* **How to complete this task**
Retype all entries exactly as they stand, excluding pictures.

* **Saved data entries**
++++++++
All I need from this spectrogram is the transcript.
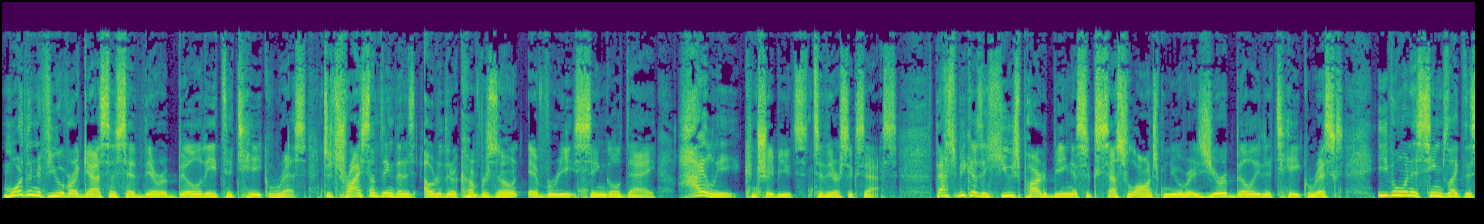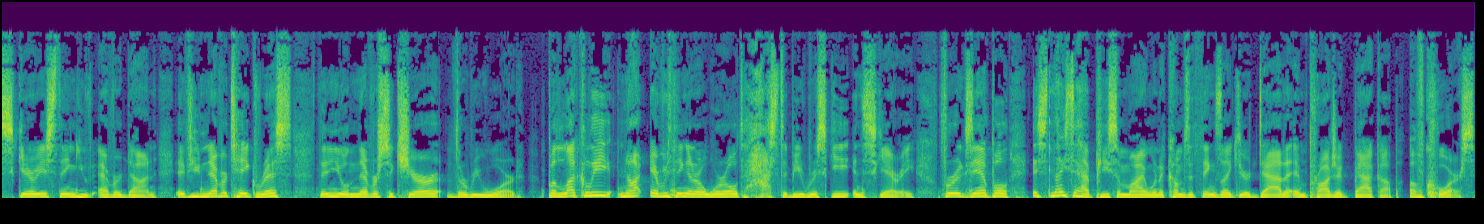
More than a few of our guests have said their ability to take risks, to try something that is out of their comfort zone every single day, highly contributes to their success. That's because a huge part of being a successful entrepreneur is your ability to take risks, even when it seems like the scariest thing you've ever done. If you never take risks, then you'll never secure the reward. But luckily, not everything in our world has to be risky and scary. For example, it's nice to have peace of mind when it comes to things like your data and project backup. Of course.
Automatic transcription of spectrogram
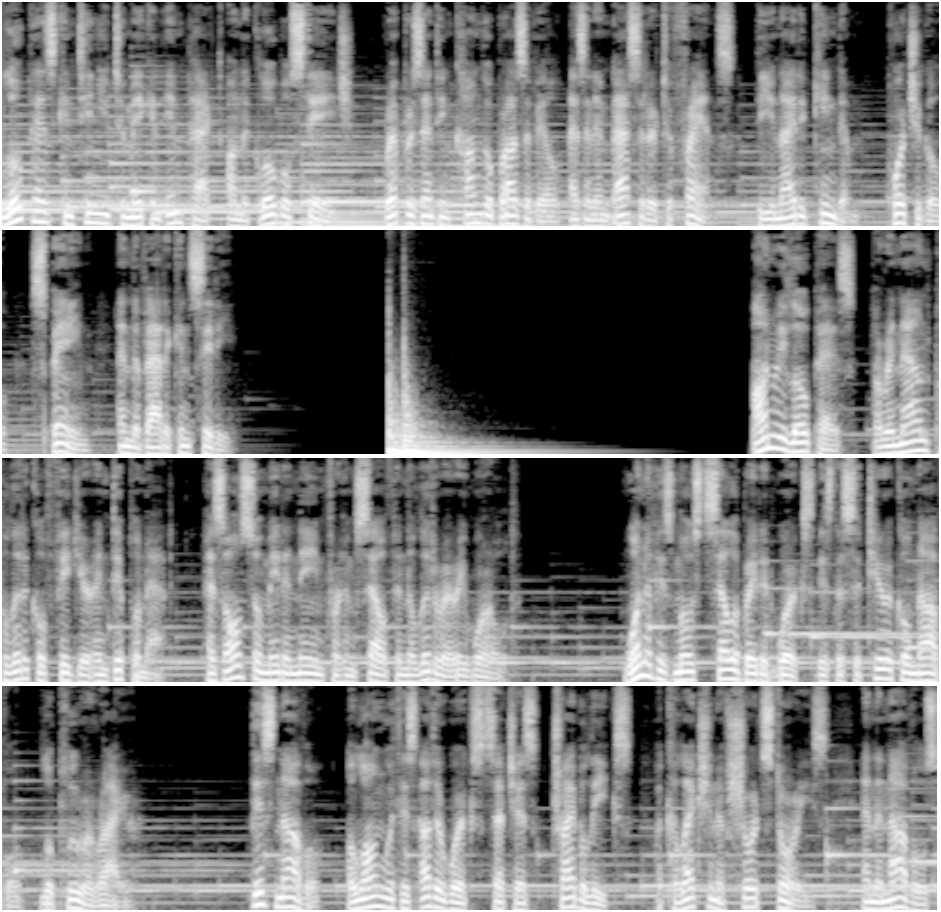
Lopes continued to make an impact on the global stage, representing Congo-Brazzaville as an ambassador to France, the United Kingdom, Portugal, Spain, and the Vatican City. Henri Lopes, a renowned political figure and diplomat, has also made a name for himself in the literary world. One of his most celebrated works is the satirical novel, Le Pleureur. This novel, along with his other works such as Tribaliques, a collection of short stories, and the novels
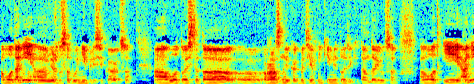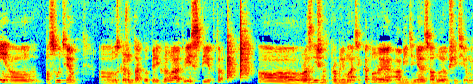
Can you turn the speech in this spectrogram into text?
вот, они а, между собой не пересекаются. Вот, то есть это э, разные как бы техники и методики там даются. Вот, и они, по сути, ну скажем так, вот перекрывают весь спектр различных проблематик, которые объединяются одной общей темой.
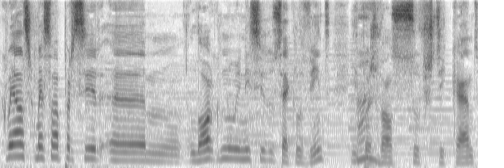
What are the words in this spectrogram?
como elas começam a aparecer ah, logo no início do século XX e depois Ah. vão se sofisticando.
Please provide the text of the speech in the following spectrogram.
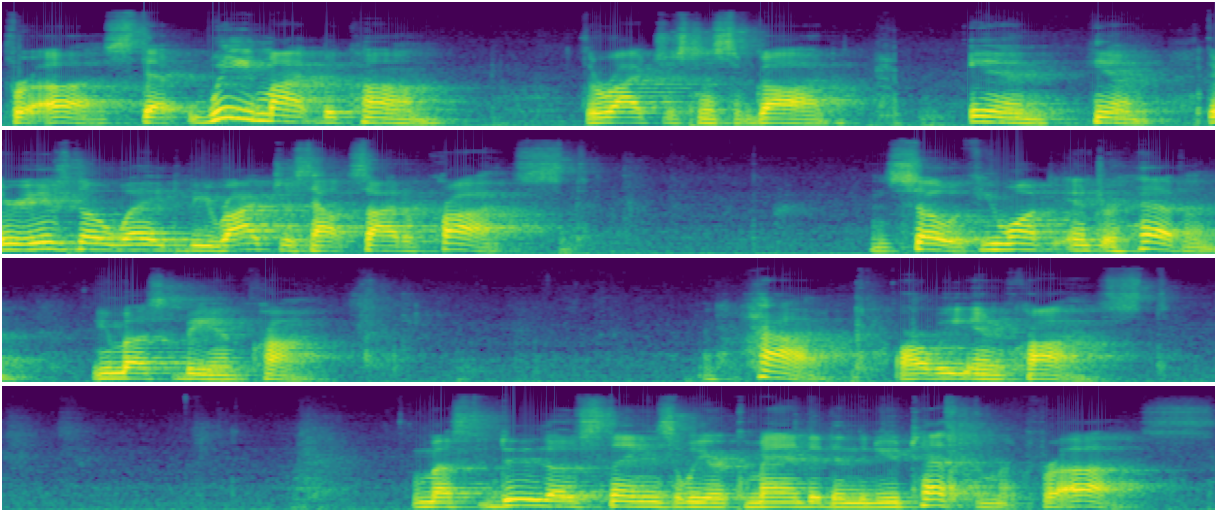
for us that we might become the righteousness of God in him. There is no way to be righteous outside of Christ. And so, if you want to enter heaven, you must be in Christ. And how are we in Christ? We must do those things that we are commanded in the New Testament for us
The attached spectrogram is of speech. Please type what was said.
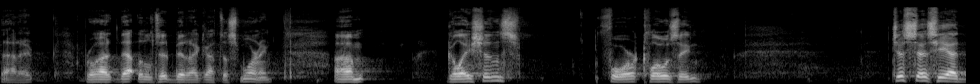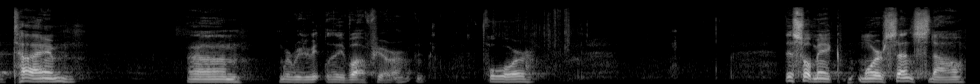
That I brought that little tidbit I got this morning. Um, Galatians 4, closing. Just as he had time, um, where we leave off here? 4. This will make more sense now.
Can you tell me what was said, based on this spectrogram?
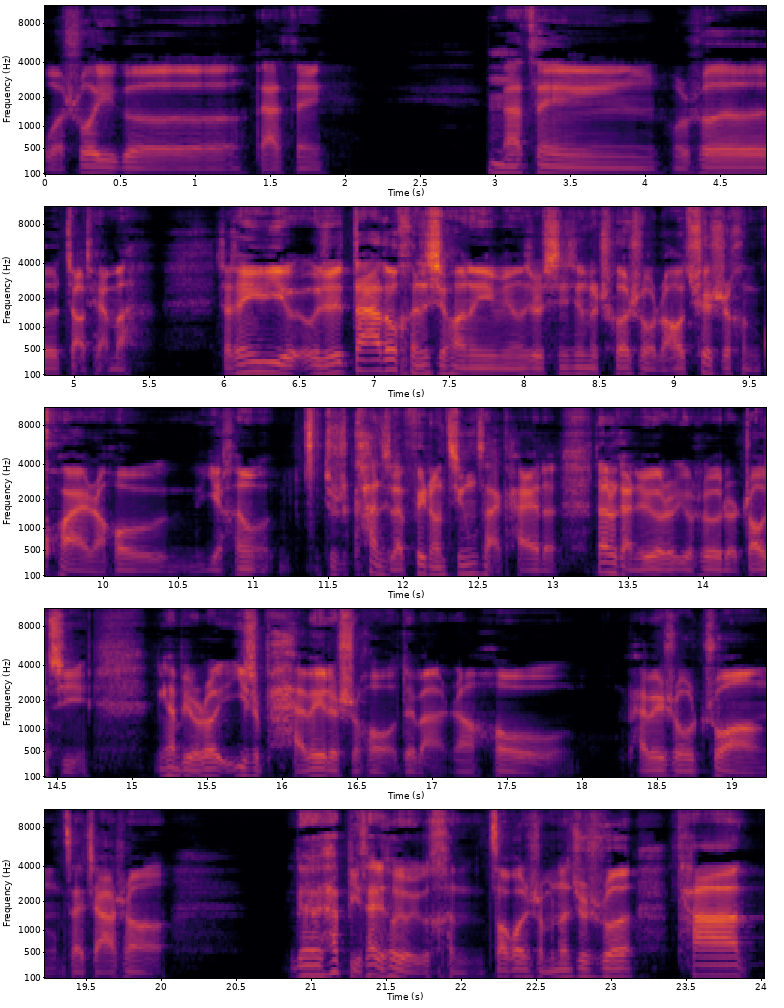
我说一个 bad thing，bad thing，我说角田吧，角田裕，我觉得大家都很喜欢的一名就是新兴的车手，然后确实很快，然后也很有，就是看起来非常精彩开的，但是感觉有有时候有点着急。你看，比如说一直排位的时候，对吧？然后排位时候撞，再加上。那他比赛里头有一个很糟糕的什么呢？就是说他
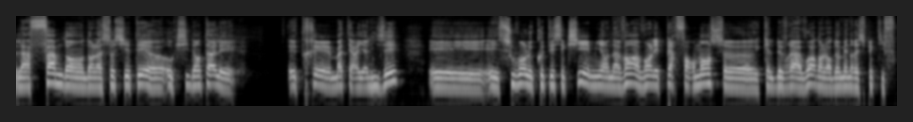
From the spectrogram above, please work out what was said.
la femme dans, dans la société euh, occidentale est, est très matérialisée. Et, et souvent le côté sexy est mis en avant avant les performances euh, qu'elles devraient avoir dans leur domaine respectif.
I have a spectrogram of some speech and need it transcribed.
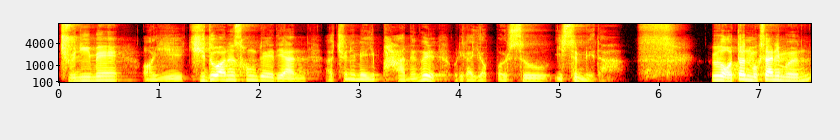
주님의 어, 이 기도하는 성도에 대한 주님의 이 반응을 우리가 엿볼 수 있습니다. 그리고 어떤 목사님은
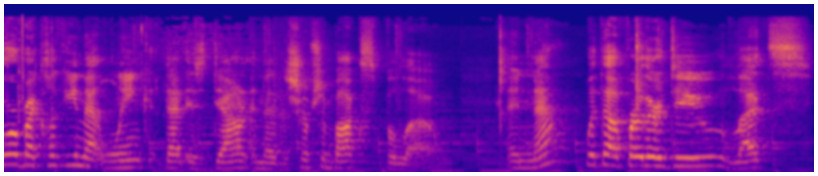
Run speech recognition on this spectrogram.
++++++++
* **Task result**
All I need from this spectrogram is the transcript.
More than a few of our guests have said their ability to take risks, to try something that is out of their comfort zone every single day, highly contributes to their success. That's because a huge part of being a successful entrepreneur is your ability to take risks, even when it seems like the scariest thing you've ever done. If you never take risks, then you'll never secure the reward. But luckily, not everything in our world has to be risky and scary. For example, it's nice to have peace of mind when it comes to things like your data and project backup. Of course.
Automatic transcription of spectrogram
Lopes continued to make an impact on the global stage, representing Congo-Brazzaville as an ambassador to France, the United Kingdom, Portugal, Spain, and the Vatican City. Henri Lopes, a renowned political figure and diplomat, has also made a name for himself in the literary world. One of his most celebrated works is the satirical novel, Le Pleureur. This novel, along with his other works such as Tribaliques, a collection of short stories, and the novels
Can you turn the speech in this spectrogram into text?
вот, они а, между собой не пересекаются. Вот, то есть это э, разные как бы техники и методики там даются. Вот, и они, по сути, ну скажем так, вот перекрывают весь спектр различных проблематик, которые объединяются одной общей темой.
What are the words in this spectrogram?
como elas começam a aparecer ah, logo no início do século XX e depois Ah. vão se sofisticando.
Please provide the text of the speech in the following spectrogram.
for us that we might become the righteousness of God in him. There is no way to be righteous outside of Christ. And so, if you want to enter heaven, you must be in Christ. And how are we in Christ? We must do those things that we are commanded in the New Testament for us
The attached spectrogram is of speech. Please type what was said.
That I brought that little tidbit I got this morning. Um, Galatians 4, closing. Just as he had time, um, where we leave off here? 4. This will make more sense now.
Can you tell me what was said, based on this spectrogram?
我说一个 bad thing，bad thing，我说角田吧，角田裕，我觉得大家都很喜欢的一名就是新兴的车手，然后确实很快，然后也很有，就是看起来非常精彩开的，但是感觉有有时候有点着急。你看，比如说一直排位的时候，对吧？然后排位时候撞，再加上。那他比赛里头有一个很糟糕的什么呢？就是说他
From the spectrogram above, please work out what was said.
la femme dans, dans la société euh, occidentale est, est très matérialisée. Et, et souvent le côté sexy est mis en avant avant les performances euh, qu'elles devraient avoir dans leur domaine respectif.
I have a spectrogram of some speech and need it transcribed.
주님의 어, 이 기도하는 성도에 대한 주님의 이 반응을 우리가 엿볼 수 있습니다. 그리고 어떤 목사님은
Run speech recognition on this spectrogram.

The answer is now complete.